My blog has lain rather fallow these past weeks. Not for want of stuff to write about, or even time if I’m honest. And it’s not that I haven’t been writing, either – I’ve been doing rather a lot of that, but nothing that would be appropriate or sensible to publish. It’s not been a very fun time lately, and my blog has been very far down the list of things to occupy myself with. In my more melodramatic moments I have thought about taking it down altogether, but I didn’t give into that – so here we are!
It’s been nearly three months now that my relationship ended, and whilst I could easily write a very long agonising post dissecting the sadness and sorrow of it all, you’ll all be relieved to hear I won’t. I’ll just say that it’s been really fucking sad and I’m listening to a lot of Jacques Brel and crying at films and TV ads and feeling sorry for myself right now, but as I wrote in the last entry there are also lots of good things in my life so there is no need to be unduly concerned about my welfare.
So let’s focus on the beginnings bit instead. Since late April I’ve been working with Fabrica and enjoying getting to know yet another of Brighton’s iconic arts organisations.

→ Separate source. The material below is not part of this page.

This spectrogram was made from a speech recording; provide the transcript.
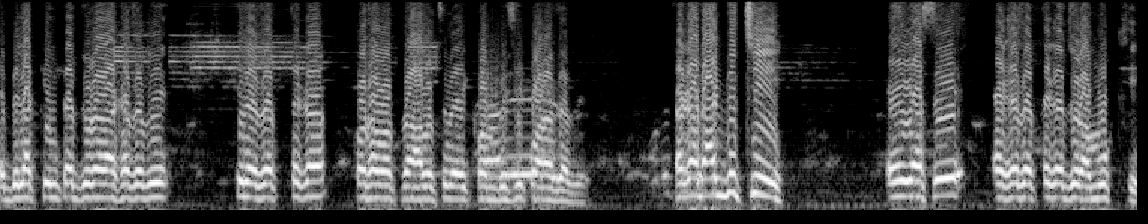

My commute is at an all-time low at just under four minutes, so I can even go home in my lunch break. More importantly, the team there are lovely and talented and all the things I mentioned in my last post about working in the arts very much apply. It’s a small organisation and everyone works part time, which makes for an interesting work dynamic and also interesting people as most of them do pretty cool stuff the rest of the time, from managing the Brighton Digital Festival to DJing to producing video art.
My role at Fabrica has the dual purpose of Generally Managing Stuff and making the organisation more financially resilient. Both these things at times appear somewhat daunting – I had never been responsible for a 200-year-old building, for starters – but at the same time there are many opportunities to make a difference which is exciting. It’s very useful for me to get a proper insight into how an arts charity operates and also very good to be able to come into an organisation with clear objectives and expectations of what I need to do. The job feels in many ways like the culmination of everything I have worked towards over the past two years, calling equally on the business experience I shored up in my previous career and my (still evolving) knowledge of the arts sector and arts fundraising.
And, after two years working freelance, my new role is permanent and feeling a bit more settled is something I was ready for. I am still with South East Dance the remaining two days of my week and I realise again how good it is to work for different organisations. It means you can keep sharing ideas and applying the things you learn in a different context, plus you don’t get bored.
So, all in all I feel really rather lucky in terms of work and, as I said in my last post, it does contribute massively to just keeping me on my feet right now. Brighton in May also offers plenty of opportunities for distraction of course and I well and truly hurled myself into it this year, seeing a total of 17 Festival events and three Fringe shows so far (there are still a few days of Fringe to go…). All this with varying success at capturing my attention, incidentally: as it turns out, watching Laurie Anderson noodle soporifically for two hours did not do the trick and neither did Akram Khan’s latest work, however technically accomplished and beautifully staged it was. Even during things I really appreciated and loved, like Belgian theatre group Berlin’s beautiful documentary/performance about Chernobyl, my mind wandered all over the place like a disobedient child.
Three things really stood out for me: one being, of course, Operation Black Antler by Blast Theory and Hydrocracker, a meticulously choreographed, thought-provoking and unsettling piece of immersive theatre. I also hugely enjoyed seeing Nederlands Dans Theater 2 again for the first time since I was (probably) about 17 – even though Paul Lightfoot’s choreography has clearly not moved on an awful lot since then, his first piece was just kind of nostalgic for me and their final piece, Cacti by Alexander Ekman, was just a mind-blowing, riotous whirlwind of excellence. The third thing that I really got lost in was Shakespeare’s Globe at Brighton Open Air Theatre on the last Friday night of the Festival – a superbly put together production of The Two Gentlemen of Verona with clever staging and fantastic actors. To be fair, the fact that it was a beautifully sunny Friday evening, with exuberant birdsong all around, and that I consumed over an entire bottle of Prosecco during the play, may have contributed both to my enjoyment and to my increasingly less precise understanding of the plot.
The other new beginning is that I have a flatmate! Having not lived with people I have not been in a relationship with since I was 23, this is definitely newsworthy. It took me a while to find someone and I did briefly go down the SpareRoom/Gumtree route which was a little scary. I managed to avoid any Shallow Grave scenarios though as my South East Dance colleague Rowena turned out to be looking for a place and she moved in this Bank Holiday Sunday. Rowena eats a lot of peanut butter, dances with a local Charleston troupe and occasionally does handstands in the office. She has already contributed a Tom Selleck fridge magnet to the household, as well as a fair few Bruce Springsteen records, so things can only go from strength to strength I reckon.
It is definitely a time of gritting my teeth right now. But rather than giving in too much to the existential angst that comes with being a single woman in my mid-thirties, I’m trying to heed what Jacques said: voici venu le temps de vivre; voici venu le temps d’aimer.